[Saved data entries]
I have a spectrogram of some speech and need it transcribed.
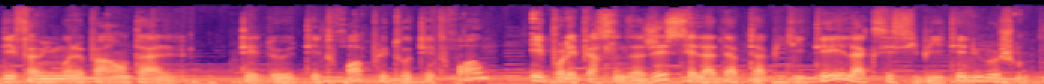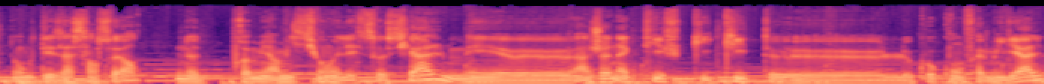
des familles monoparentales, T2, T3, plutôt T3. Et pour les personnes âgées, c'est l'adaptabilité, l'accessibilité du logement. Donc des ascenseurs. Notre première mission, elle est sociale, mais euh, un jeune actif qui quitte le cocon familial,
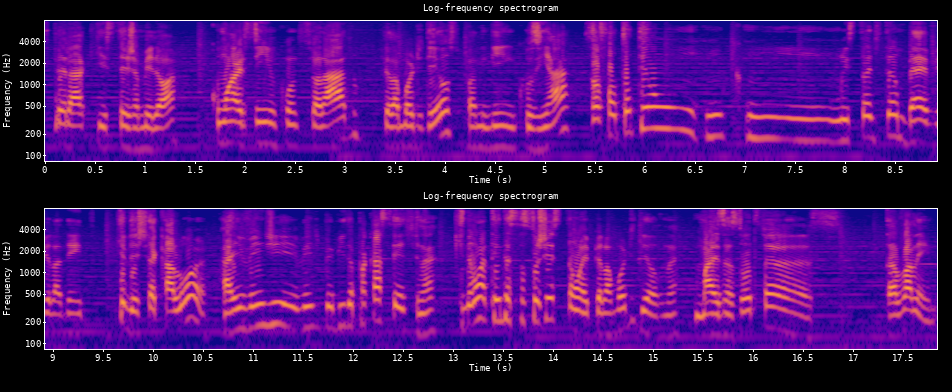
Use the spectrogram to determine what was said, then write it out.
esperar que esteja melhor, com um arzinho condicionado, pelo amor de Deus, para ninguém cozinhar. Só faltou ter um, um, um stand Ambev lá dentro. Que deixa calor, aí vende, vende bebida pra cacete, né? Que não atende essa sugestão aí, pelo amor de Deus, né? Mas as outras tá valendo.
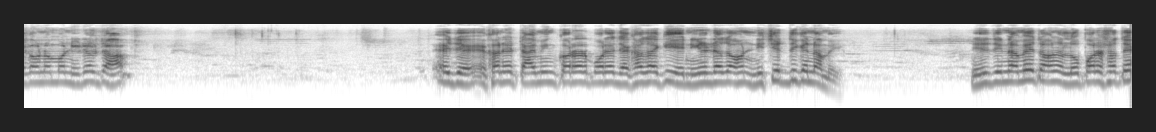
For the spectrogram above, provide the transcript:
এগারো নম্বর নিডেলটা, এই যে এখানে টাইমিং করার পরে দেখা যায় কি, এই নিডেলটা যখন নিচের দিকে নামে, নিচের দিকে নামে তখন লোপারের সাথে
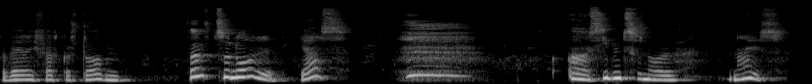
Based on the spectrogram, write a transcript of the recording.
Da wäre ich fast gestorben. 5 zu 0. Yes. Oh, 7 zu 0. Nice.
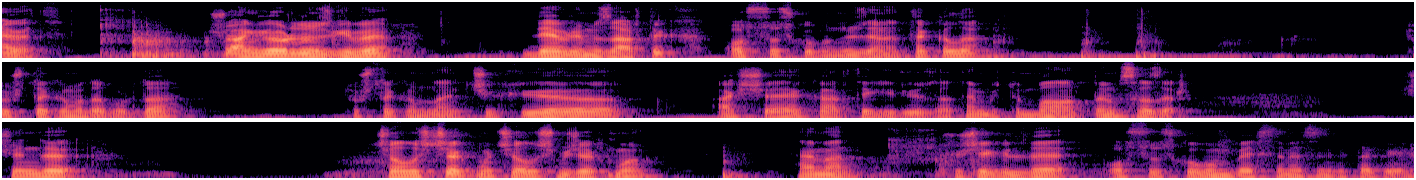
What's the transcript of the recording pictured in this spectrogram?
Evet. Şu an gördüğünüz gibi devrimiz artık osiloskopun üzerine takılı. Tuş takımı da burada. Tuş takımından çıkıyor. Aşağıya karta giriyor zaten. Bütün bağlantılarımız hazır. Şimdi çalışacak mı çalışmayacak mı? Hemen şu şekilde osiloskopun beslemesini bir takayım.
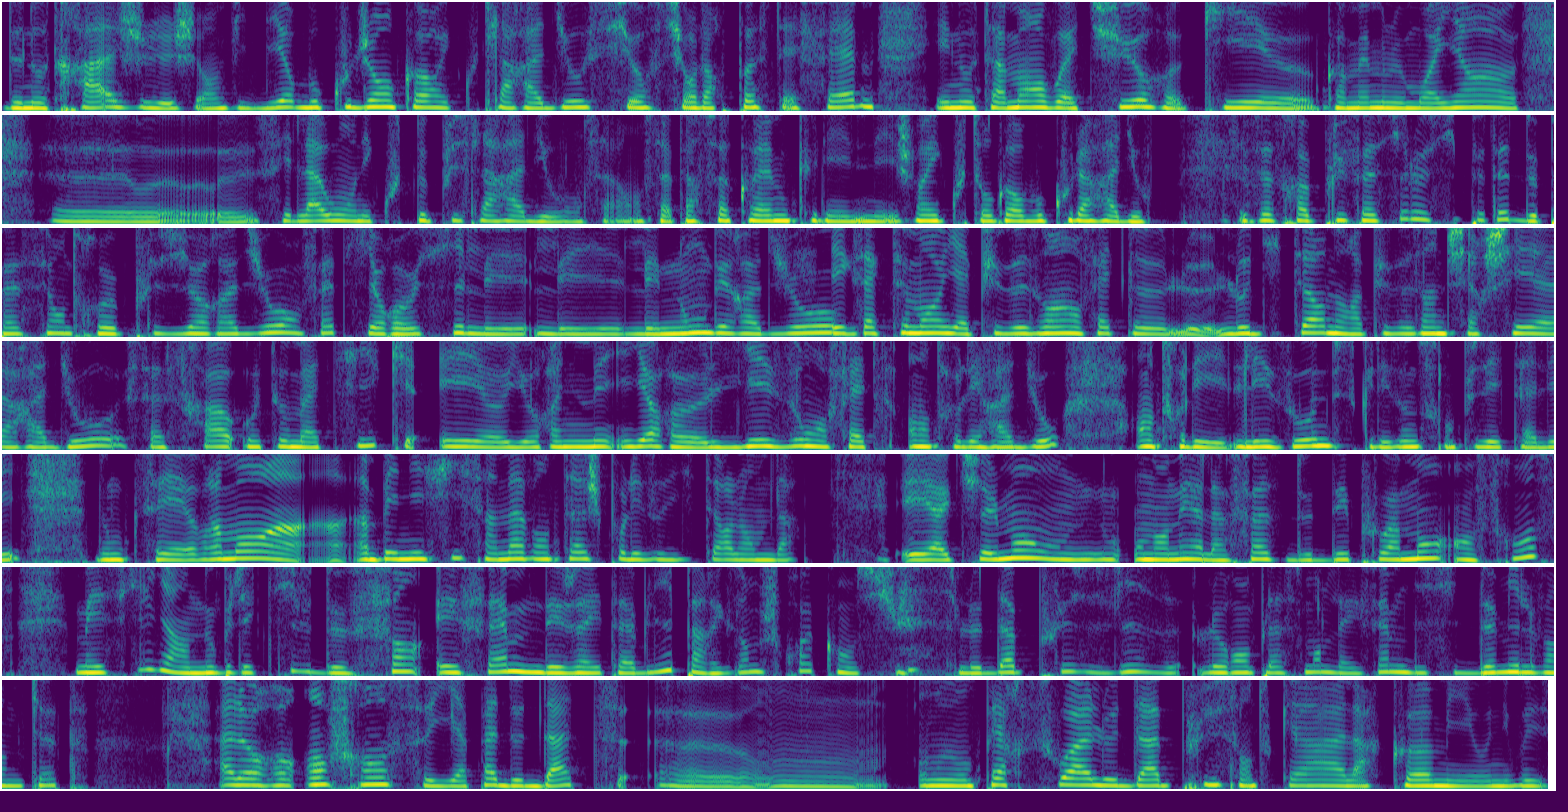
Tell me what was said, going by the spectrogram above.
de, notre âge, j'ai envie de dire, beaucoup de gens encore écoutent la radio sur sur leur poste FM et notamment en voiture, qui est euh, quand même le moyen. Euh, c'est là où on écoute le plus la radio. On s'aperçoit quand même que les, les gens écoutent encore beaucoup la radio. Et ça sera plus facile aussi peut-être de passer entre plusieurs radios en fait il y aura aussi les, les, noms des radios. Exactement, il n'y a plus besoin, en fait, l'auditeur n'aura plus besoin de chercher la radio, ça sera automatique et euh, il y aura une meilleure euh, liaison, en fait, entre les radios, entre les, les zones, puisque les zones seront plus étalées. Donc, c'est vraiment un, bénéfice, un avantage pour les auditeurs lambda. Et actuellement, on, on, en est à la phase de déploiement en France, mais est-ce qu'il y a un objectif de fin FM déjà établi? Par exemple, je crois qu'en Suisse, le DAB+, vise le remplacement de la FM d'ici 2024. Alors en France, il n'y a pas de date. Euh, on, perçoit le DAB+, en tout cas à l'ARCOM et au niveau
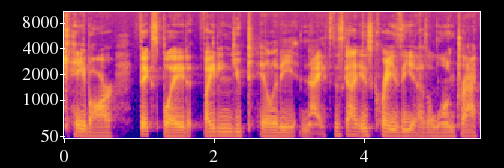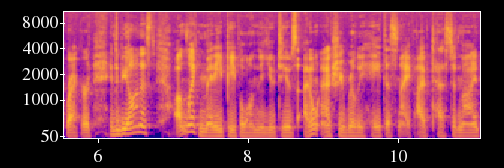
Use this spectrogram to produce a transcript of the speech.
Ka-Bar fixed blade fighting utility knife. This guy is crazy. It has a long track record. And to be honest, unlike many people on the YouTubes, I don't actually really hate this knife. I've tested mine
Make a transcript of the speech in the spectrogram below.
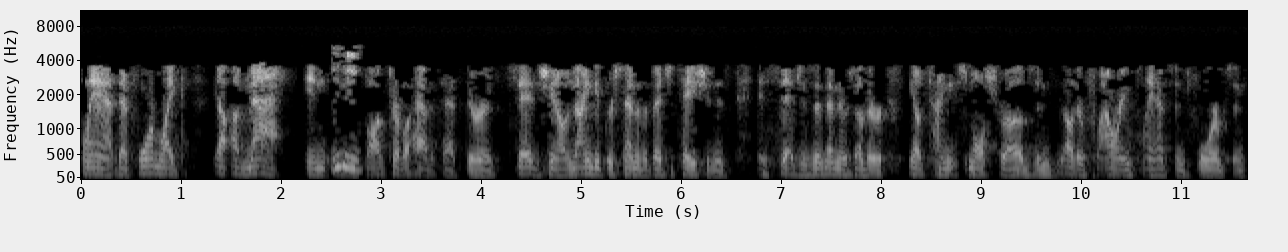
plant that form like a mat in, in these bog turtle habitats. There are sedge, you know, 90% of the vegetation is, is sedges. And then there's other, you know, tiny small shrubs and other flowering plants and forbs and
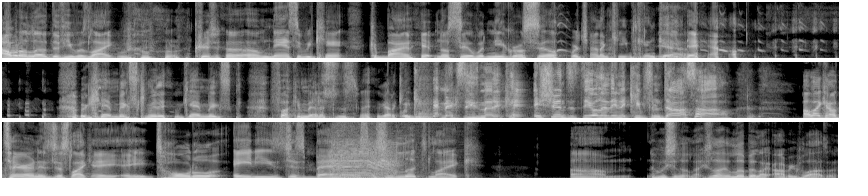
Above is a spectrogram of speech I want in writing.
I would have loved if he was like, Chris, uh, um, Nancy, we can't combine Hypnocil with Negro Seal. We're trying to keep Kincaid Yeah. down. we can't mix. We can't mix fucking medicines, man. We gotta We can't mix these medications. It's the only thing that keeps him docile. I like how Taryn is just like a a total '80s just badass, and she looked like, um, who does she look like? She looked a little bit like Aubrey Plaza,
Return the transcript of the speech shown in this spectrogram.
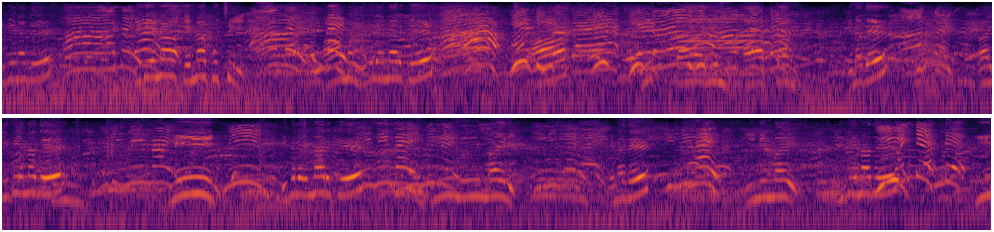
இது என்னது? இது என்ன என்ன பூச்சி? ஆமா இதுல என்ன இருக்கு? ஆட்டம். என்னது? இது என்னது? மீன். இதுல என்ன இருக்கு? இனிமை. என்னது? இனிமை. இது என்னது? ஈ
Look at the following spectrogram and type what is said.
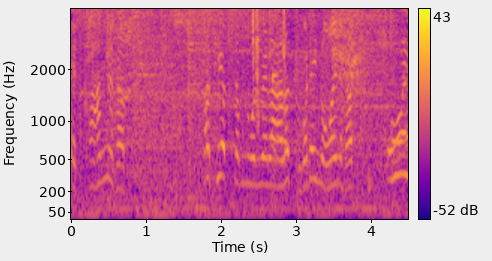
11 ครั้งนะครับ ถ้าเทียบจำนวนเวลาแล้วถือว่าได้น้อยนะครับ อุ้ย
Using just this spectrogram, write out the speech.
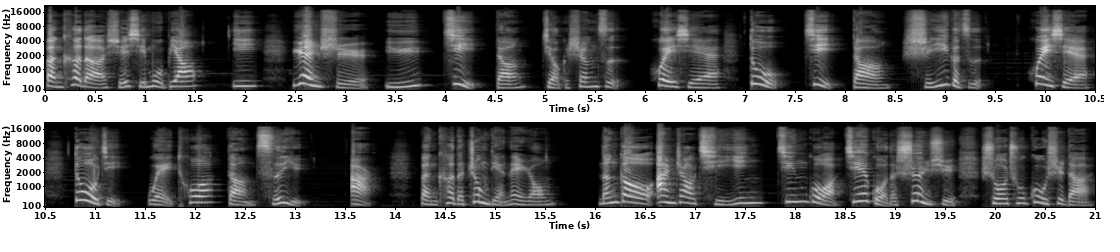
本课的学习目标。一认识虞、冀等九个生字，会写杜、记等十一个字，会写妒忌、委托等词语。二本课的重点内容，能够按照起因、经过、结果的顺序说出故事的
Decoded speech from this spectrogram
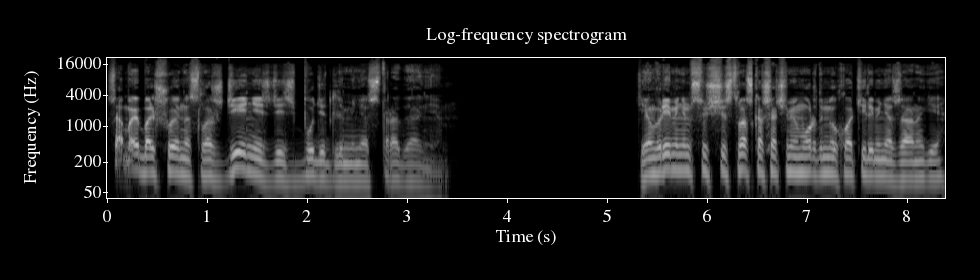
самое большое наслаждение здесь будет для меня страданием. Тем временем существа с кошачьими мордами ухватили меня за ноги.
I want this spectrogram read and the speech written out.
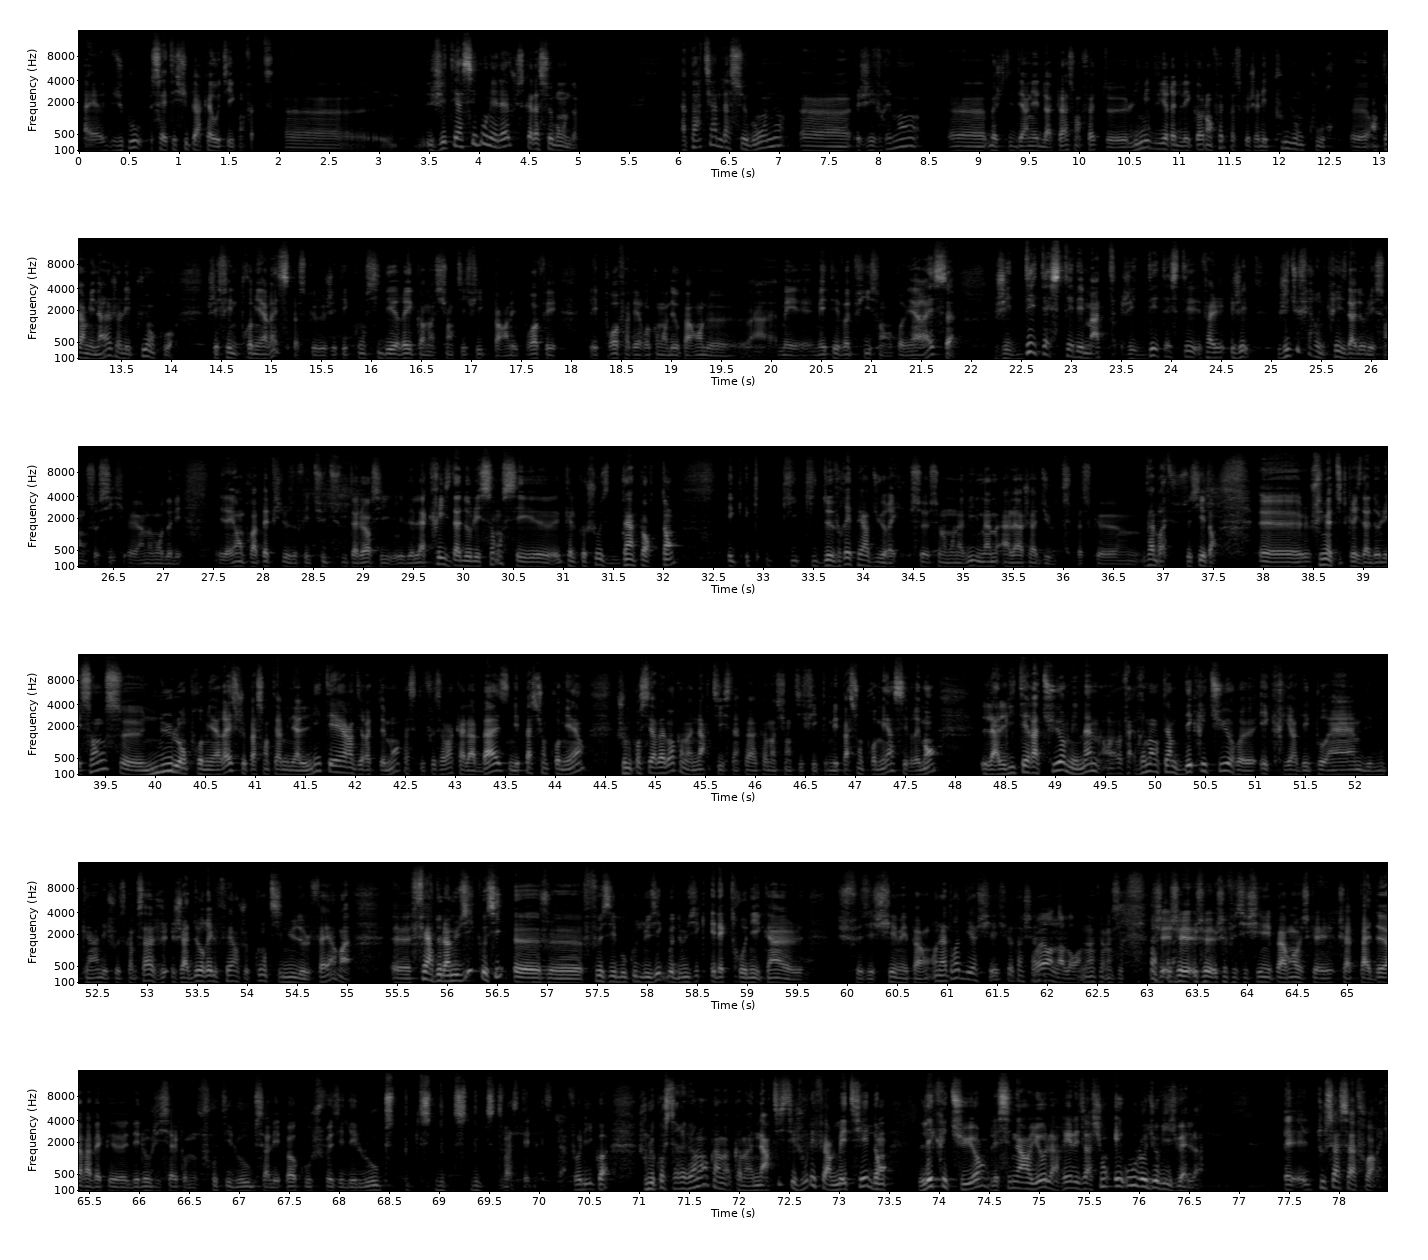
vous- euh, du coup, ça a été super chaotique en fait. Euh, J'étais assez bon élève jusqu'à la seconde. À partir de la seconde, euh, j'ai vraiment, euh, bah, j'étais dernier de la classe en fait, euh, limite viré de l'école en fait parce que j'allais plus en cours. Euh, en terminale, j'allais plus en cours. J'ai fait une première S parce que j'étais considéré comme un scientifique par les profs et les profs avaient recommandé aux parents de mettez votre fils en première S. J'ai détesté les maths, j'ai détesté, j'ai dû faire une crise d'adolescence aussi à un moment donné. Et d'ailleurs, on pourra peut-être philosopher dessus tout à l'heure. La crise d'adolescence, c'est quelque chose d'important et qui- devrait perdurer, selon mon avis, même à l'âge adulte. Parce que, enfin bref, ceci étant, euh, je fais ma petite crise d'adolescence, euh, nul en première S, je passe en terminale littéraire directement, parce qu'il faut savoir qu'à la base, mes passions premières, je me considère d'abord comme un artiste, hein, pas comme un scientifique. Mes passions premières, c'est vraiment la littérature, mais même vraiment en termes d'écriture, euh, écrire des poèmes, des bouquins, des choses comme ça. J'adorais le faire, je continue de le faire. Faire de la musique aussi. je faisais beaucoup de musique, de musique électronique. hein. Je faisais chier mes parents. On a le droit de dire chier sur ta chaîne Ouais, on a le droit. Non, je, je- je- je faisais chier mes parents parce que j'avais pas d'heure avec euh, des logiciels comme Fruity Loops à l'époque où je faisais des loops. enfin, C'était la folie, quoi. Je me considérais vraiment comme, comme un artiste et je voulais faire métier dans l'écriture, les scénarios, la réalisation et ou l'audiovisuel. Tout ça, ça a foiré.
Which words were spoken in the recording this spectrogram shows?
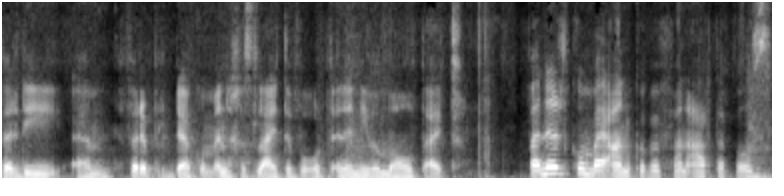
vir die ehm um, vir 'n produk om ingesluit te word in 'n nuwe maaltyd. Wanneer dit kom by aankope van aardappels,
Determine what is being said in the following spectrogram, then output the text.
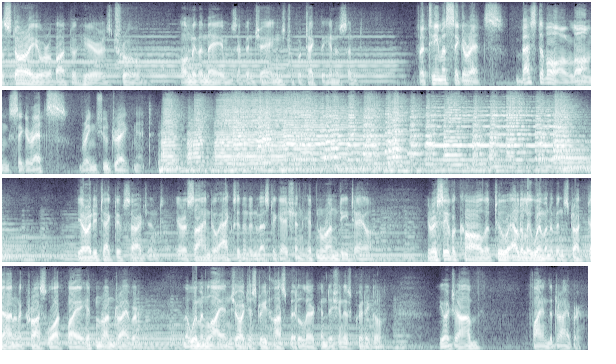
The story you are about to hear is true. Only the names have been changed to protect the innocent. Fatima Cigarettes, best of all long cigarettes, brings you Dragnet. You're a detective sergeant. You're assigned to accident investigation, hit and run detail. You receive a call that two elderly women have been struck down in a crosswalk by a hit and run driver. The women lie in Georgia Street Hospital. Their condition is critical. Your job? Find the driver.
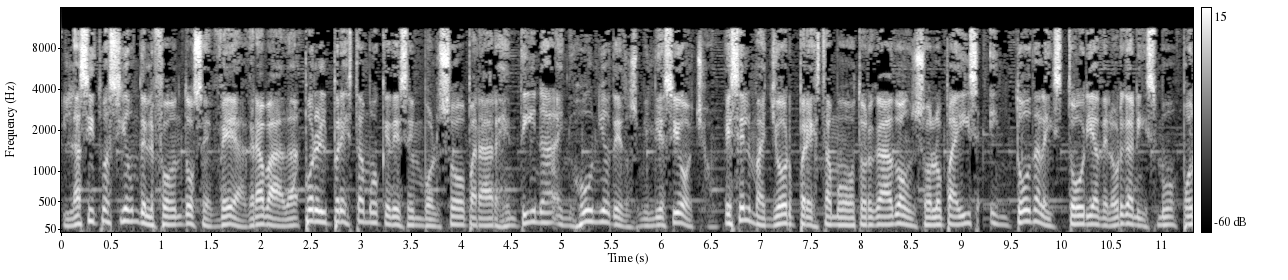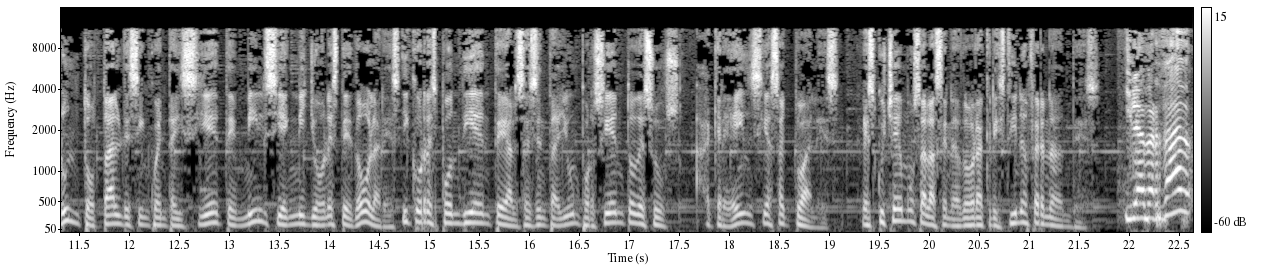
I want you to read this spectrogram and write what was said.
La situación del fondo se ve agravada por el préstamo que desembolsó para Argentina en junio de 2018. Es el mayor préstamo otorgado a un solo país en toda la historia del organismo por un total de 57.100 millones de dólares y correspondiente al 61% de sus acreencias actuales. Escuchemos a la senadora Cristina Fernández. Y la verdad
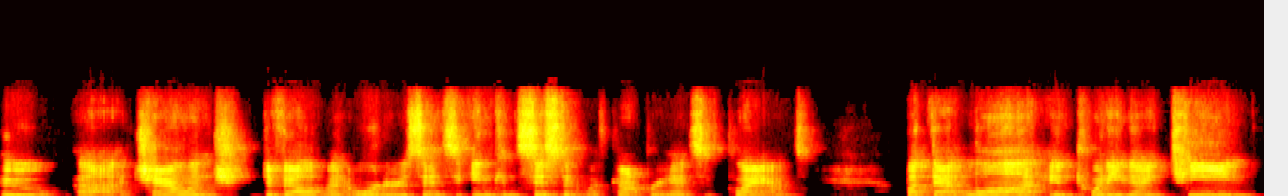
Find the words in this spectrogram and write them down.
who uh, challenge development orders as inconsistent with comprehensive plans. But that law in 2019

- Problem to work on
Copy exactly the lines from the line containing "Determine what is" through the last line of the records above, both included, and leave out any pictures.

- Written answer
Determine what is being said in the following spectrogram, then output the text.
The story you are about to hear is true. Only the names have been changed to protect the innocent. Fatima Cigarettes, best of all long cigarettes, brings you Dragnet. You're a detective sergeant. You're assigned to accident investigation, hit and run detail. You receive a call that two elderly women have been struck down in a crosswalk by a hit and run driver. The women lie in Georgia Street Hospital. Their condition is critical. Your job? Find the driver.
I want you to read this spectrogram and write what was said.
La situación del fondo se ve agravada por el préstamo que desembolsó para Argentina en junio de 2018. Es el mayor préstamo otorgado a un solo país en toda la historia del organismo por un total de 57.100 millones de dólares y correspondiente al 61% de sus acreencias actuales. Escuchemos a la senadora Cristina Fernández. Y la verdad
Find the words in this spectrogram and write them down.
who uh, challenge development orders as inconsistent with comprehensive plans. But that law in 2019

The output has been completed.